ASX:PMGOLD is fully operated by Gold Corporation, which is the issuer, custodian and market maker for the product.

Who holds legal title to the gold backing the product?

This is arguably the most important risk factor to analyse when picking a gold ETF. In nearly all cases, investors in a gold ETF don’t actually own title to the gold itself. They own a financial instrument, with that financial instrument backed by gold holdings.

The custodian of the gold might be the owner, or it might be a trustee company.
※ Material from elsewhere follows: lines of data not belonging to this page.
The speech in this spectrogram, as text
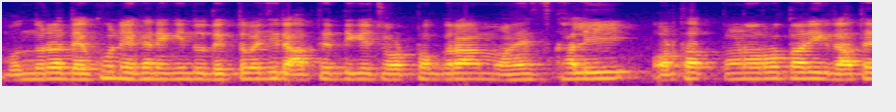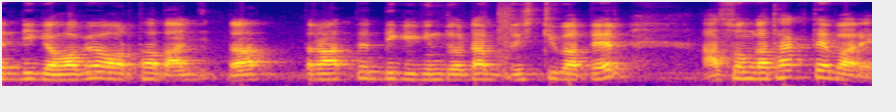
বন্ধুরা দেখুন, এখানে কিন্তু দেখতে পাচ্ছি রাতের দিকে চট্টগ্রাম, মহেশখালী, অর্থাৎ পনেরো তারিখ রাতের দিকে হবে, অর্থাৎ আজ রাত, রাতের দিকে কিন্তু একটা বৃষ্টিপাতের আশঙ্কা থাকতে পারে।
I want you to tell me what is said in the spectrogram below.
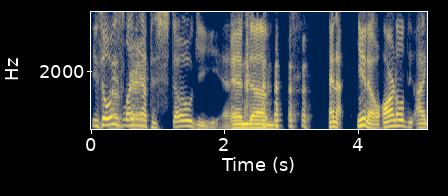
He's always lighting great. up his stogie. And um and uh, you know, Arnold, I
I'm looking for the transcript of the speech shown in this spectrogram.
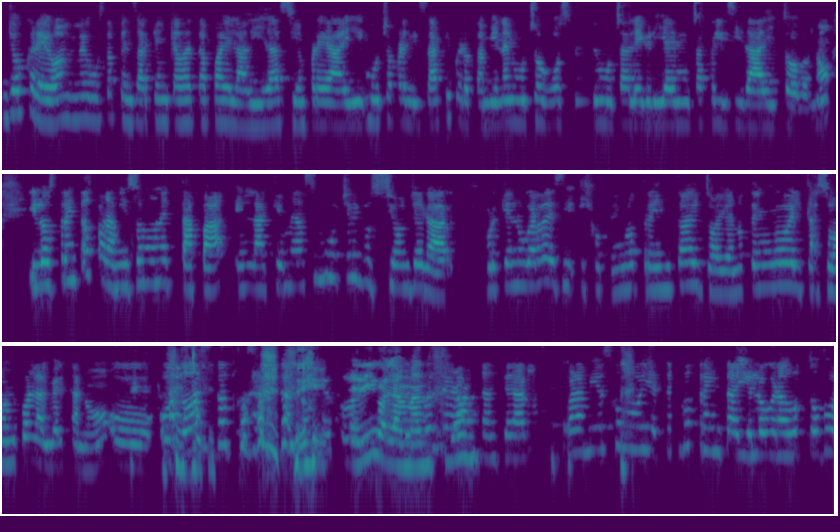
yo creo, a mí me gusta pensar que en cada etapa de la vida siempre hay mucho aprendizaje, pero también hay mucho gozo y mucha alegría y mucha felicidad y todo, ¿no? Y los 30 para mí son una etapa en la que me hace mucha ilusión llegar porque en lugar de decir, hijo, tengo 30 y todavía no tengo el cazón con la alberca, ¿no? O, todas estas cosas. Te digo, la mansión. Para mí es como, oye, tengo 30 y he logrado todo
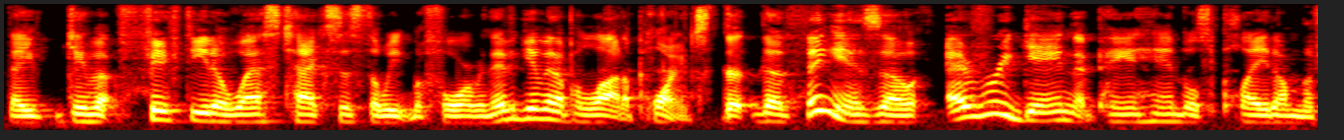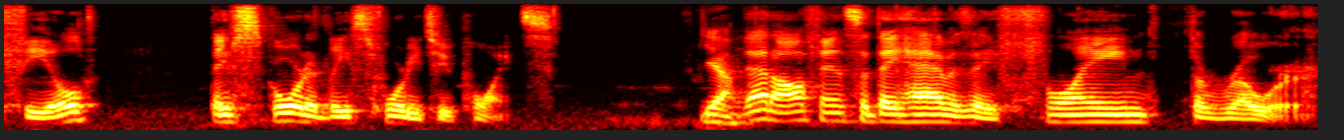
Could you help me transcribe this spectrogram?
They gave up 50 to West Texas the week before. I mean, they've given up a lot of points. The, the thing is, though, every game that Panhandles played on the field, they've scored at least 42 points. Yeah. That offense that they have is a flamethrower.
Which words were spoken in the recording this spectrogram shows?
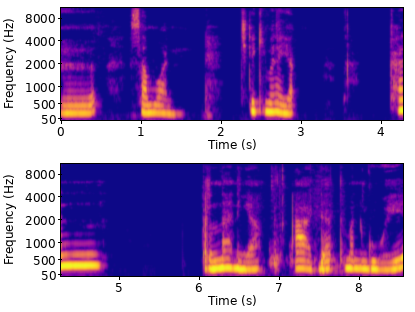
uh, someone. Jadi gimana ya? Kan pernah nih ya, ada teman gue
It is worth asking that question and making sure you are comfortable with the answer, as that custodian or trustee is arguably your primary counterparty.
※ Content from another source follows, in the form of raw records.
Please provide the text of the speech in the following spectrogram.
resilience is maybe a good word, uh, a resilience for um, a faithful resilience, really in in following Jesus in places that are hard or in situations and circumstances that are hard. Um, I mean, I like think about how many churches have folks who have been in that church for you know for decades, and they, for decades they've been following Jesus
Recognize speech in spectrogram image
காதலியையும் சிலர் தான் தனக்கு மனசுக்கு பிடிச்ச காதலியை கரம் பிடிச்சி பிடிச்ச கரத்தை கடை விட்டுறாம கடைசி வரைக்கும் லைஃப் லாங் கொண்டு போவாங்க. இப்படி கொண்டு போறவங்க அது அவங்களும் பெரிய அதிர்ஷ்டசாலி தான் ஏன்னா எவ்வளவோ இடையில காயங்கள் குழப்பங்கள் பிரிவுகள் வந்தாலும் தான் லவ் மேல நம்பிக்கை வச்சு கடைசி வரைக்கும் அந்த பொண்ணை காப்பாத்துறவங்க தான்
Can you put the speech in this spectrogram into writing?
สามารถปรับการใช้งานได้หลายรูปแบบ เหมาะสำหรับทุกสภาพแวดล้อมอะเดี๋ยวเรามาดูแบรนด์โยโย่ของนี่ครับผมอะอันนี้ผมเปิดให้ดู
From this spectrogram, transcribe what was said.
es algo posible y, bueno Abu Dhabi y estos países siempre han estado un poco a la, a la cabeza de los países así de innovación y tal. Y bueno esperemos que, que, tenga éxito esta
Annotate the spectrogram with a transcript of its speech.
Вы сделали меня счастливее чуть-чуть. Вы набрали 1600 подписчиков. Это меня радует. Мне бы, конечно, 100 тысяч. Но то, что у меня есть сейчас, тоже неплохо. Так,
ASX:PMGOLD is backed by gold held by The Perth Mint on behalf of the fund investors.

How is the gold backing the product sourced?

It is worth asking the product issuer of a gold ETF where it sources the gold backing its product. Some may be entirely reliant on the gold custodian they use because they don’t have access to gold themselves.

ASX:PMGOLD is backed by gold The Perth Mint sources in the marketplace. This includes gold from Australian gold miners, who produce more than 300 tonnes per year. Australia has been the second largest gold producing country in the world over the last ten years, with The Perth Mint refining the vast majority of this gold.

Where does the gold physically sit?

It is worth knowing where the gold backing an ETF is sitting. Most gold ETFs use reputable high-profile gold custodians, but there can still be a degree of jurisdictional risk if the gold is physically sitting outside Australia.

ASX:PMGOLD is backed by gold stored in The Perth Mint’s vaults and across its operations, including both the refinery and minting divisions.

What form is the gold stored in?

Some gold ETFs are backed by allocated metal, which means numbered bars that typically sit in a vault, owned by the trustee, or custodian, on behalf of the product investors. Others are backed by unallocated metal, which can include gold that is in numbered bars, as well as gold that is being refined, cast or minted.

ASX:PMGOLD is backed by gold held in unallocated form in The Perth Mint’s vaults and across its refining and minting operations.

How is liquidity provided to the product?

All gold ETFs require market makers to provide liquidity to the product, meaning they will be there to sell units to investors that want to buy them, or buy units from investors that want to sell them.

It is worth asking whether the product issuer does the market making itself (this alone is a good indication it has a sizeable balance sheet and expertise in precious metals trading directly), or whether or not it outsources this function.

ASX:PMGOLD market making is provided by The Perth Mint directly. As such, investors benefit from the more than AUD 20 billion in liquidity that The Perth Mint accesses in the global precious metals marketplace.


Can your investment be redeemed for physical gold, and if so, how?

A key attribute of a gold ETF is whether or not the ETF holdings can be converted into physical gold for delivery or not. Some can’t be converted at all, whilst others may require overly complex processes that make it all but impossible to do.

While most investors who buy gold ETFs will likely end up selling them for cash, knowing it can be converted into physical gold is an additional level of security.

ASX:PMGOLD investors can redeem their holdings into physical gold bars manufactured by The Perth Mint. Investors simply need to fill in an Exercise Notice (which is contained within the PDS), and The Perth Mint will provide the gold bars the investor has requested, which can be delivered anywhere in Australia, or collected from its offices in Perth.

Are there any additional investor protections in place?

It is worth considering what investor protections are in place should something happen to the gold custodian who is storing the precious metals backing a gold ETF.

ASX:PMGOLD investors are protected by the unique government guarantee that protects all investors in The Perth Mint Depository.